Dataset records:
▼

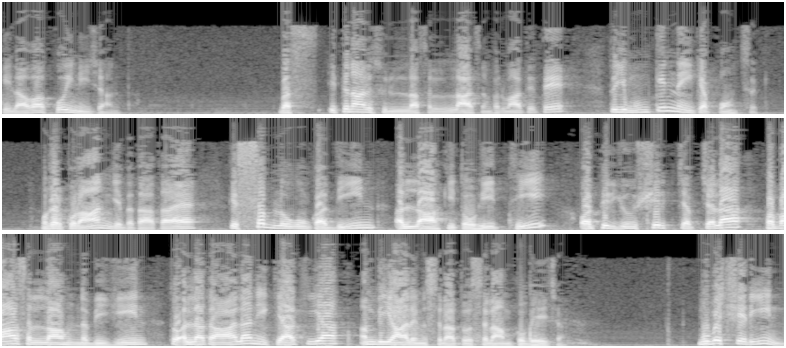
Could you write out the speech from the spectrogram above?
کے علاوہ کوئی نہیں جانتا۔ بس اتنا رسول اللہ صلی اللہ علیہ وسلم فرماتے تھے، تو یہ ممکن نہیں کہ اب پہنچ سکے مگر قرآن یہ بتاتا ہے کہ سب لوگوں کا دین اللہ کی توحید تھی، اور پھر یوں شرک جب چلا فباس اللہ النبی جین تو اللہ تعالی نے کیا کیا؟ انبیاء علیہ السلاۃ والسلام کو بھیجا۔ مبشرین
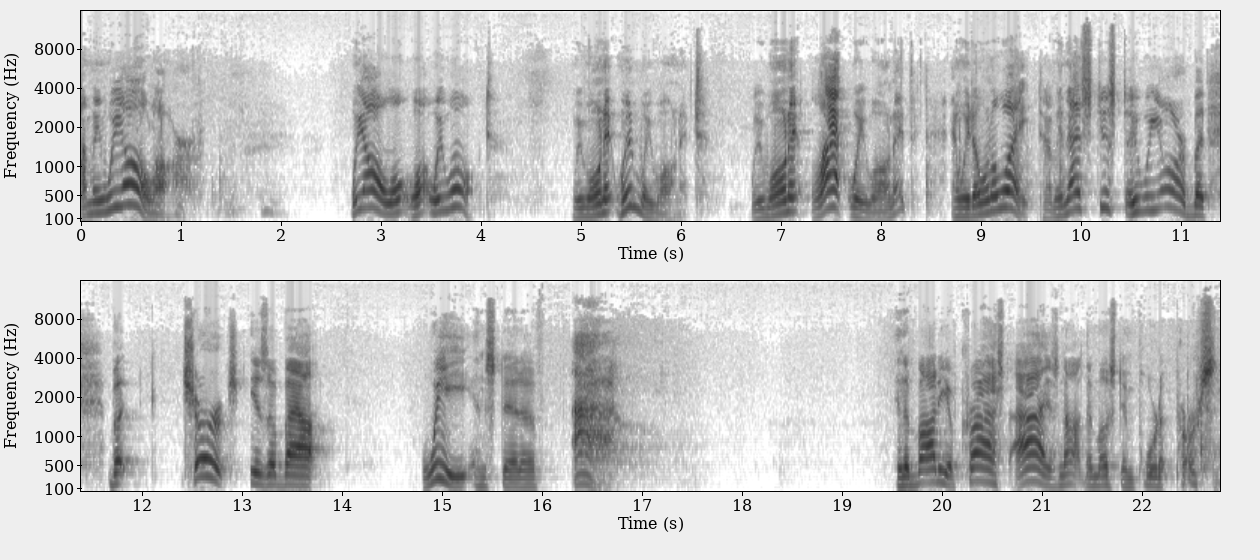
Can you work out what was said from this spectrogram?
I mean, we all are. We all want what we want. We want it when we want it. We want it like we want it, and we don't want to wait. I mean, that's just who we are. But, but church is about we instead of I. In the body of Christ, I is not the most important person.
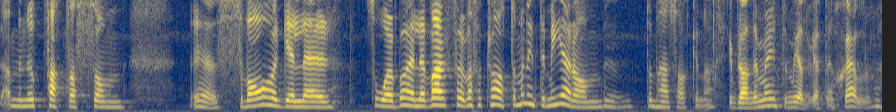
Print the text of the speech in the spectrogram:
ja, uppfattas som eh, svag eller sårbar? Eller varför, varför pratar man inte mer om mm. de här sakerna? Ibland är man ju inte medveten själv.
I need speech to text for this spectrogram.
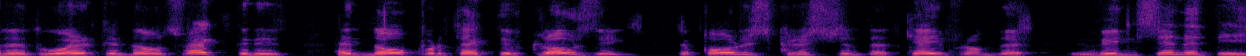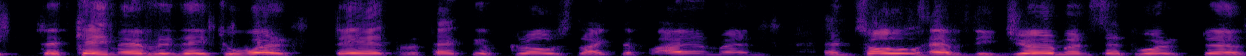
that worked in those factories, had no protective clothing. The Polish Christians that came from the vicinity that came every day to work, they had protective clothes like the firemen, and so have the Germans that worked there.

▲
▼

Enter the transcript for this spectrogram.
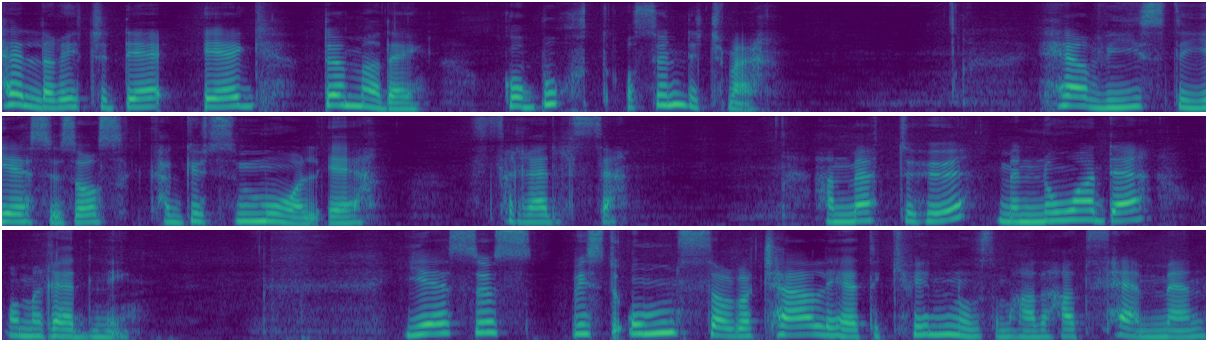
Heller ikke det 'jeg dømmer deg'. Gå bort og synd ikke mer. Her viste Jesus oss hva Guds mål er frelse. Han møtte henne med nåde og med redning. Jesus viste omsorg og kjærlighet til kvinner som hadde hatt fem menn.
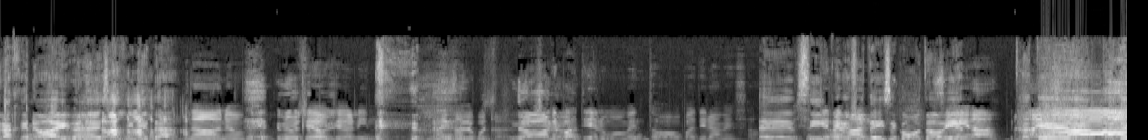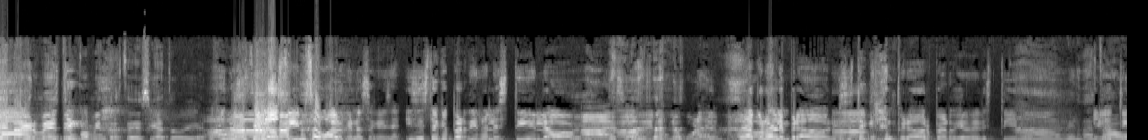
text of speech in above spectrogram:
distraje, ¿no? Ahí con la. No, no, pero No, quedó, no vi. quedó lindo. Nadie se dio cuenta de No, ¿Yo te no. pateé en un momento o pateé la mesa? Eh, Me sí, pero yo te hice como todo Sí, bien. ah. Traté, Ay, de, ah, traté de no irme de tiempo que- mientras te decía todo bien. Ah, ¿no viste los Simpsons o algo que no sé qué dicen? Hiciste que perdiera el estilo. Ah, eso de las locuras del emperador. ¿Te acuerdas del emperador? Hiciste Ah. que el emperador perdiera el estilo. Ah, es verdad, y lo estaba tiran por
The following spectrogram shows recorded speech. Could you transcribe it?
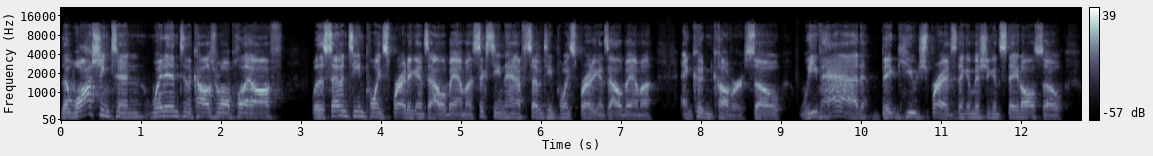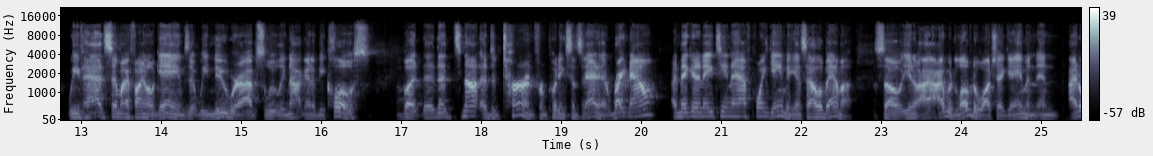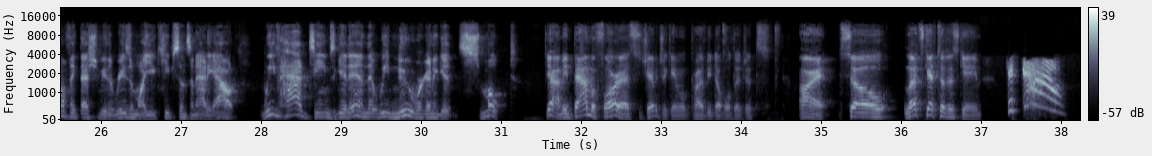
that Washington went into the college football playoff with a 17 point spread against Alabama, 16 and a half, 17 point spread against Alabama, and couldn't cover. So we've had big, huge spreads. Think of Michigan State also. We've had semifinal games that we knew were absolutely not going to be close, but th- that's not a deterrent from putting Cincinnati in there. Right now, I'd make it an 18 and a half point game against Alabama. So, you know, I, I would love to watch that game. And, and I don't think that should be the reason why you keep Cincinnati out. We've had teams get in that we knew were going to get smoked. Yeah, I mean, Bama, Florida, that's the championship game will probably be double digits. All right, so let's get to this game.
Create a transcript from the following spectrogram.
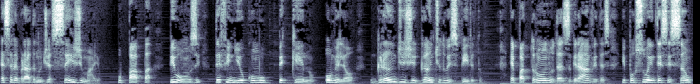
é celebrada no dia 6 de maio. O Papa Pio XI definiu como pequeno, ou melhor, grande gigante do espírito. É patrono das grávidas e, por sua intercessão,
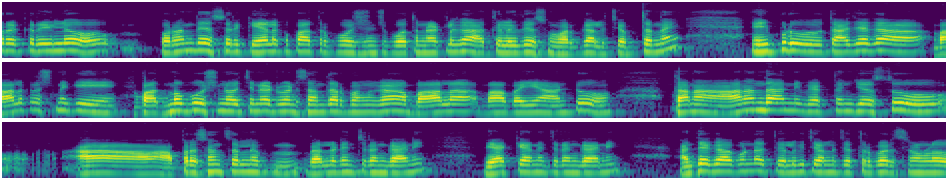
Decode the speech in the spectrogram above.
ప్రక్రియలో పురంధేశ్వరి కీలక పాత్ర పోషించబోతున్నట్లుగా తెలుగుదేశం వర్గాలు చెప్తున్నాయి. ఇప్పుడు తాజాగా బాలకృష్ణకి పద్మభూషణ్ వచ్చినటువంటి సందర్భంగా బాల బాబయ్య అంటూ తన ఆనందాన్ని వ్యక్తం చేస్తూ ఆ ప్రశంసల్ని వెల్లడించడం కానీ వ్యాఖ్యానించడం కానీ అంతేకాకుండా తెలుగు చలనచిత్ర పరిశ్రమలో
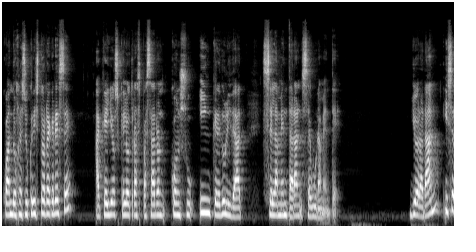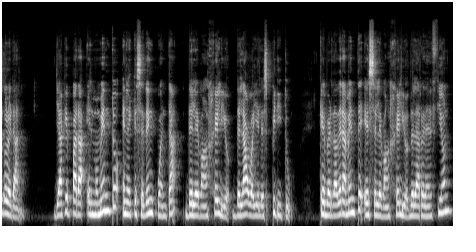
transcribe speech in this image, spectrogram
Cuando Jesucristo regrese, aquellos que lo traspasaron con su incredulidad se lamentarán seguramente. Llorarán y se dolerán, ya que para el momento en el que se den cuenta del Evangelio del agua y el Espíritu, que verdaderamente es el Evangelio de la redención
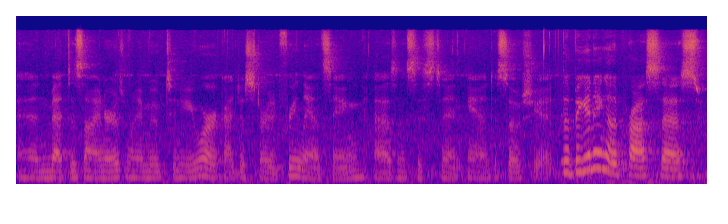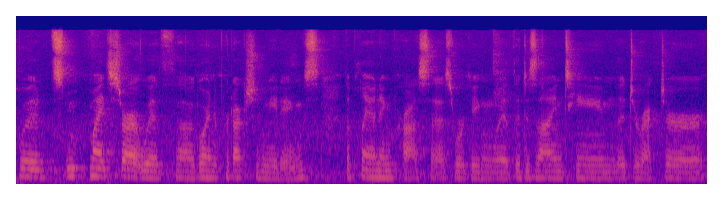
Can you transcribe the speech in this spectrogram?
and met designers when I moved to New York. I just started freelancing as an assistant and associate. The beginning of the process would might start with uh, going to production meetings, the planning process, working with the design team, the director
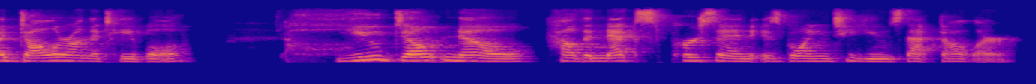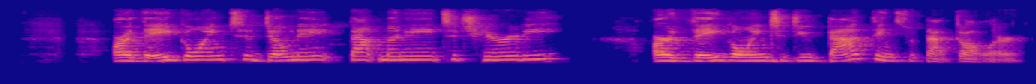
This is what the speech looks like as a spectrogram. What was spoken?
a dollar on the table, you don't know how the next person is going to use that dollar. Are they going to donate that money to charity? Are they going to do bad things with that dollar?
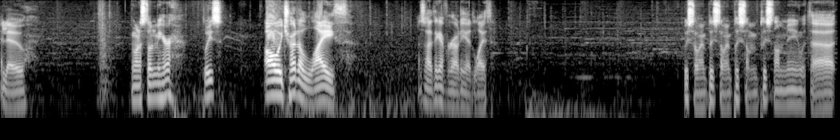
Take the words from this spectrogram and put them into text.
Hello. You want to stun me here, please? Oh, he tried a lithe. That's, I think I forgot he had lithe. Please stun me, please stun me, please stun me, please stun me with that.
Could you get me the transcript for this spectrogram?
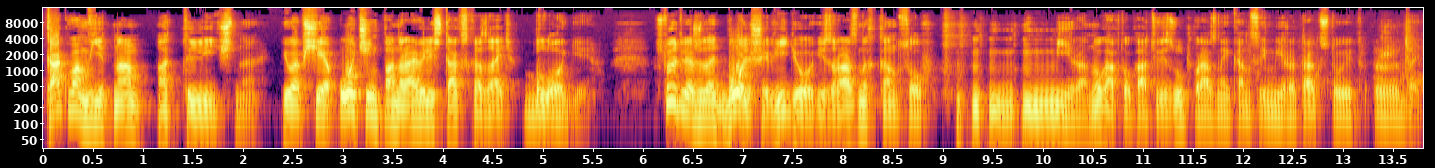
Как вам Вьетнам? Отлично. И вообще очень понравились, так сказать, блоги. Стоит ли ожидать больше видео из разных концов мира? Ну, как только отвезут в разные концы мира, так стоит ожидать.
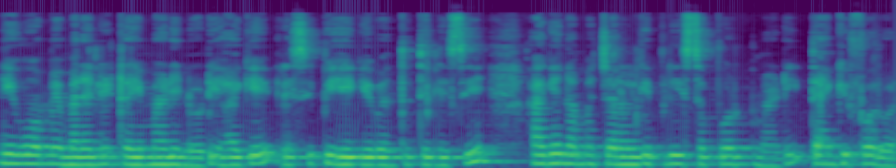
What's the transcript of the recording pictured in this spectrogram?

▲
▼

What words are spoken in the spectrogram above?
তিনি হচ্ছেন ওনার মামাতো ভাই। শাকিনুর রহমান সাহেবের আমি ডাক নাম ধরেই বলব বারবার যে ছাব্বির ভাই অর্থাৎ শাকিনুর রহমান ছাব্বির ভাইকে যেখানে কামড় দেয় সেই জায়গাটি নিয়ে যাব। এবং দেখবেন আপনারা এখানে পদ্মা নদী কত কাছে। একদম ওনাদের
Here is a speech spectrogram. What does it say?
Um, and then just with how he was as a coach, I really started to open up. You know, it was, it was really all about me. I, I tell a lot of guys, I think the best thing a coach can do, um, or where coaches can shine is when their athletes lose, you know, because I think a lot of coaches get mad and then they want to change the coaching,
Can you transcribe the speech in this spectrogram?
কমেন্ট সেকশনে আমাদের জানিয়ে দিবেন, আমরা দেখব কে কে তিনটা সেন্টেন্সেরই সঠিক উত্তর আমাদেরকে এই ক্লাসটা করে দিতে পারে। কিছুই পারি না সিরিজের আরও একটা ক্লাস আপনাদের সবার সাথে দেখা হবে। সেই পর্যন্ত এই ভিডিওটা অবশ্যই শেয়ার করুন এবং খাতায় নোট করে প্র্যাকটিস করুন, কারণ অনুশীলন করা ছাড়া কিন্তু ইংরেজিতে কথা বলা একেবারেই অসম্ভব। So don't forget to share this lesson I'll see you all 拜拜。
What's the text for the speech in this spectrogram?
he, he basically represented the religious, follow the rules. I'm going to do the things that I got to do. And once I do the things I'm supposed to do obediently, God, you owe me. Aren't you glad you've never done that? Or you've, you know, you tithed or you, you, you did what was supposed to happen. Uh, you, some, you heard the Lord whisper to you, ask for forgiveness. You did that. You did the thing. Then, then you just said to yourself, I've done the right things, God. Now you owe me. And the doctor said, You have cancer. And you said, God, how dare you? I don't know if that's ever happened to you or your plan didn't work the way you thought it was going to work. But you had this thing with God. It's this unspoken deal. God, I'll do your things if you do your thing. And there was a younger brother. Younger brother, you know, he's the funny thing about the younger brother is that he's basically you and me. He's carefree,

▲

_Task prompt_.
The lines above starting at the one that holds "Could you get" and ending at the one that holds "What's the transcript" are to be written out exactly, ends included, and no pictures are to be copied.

_Written solution_.
Could you get me the transcript for this spectrogram?
Как вам Вьетнам? Отлично. И вообще очень понравились, так сказать, блоги. Стоит ли ожидать больше видео из разных концов мира? Ну, как только отвезут в разные концы мира, так стоит ожидать.
What's the transcript of the recording pictured in this spectrogram?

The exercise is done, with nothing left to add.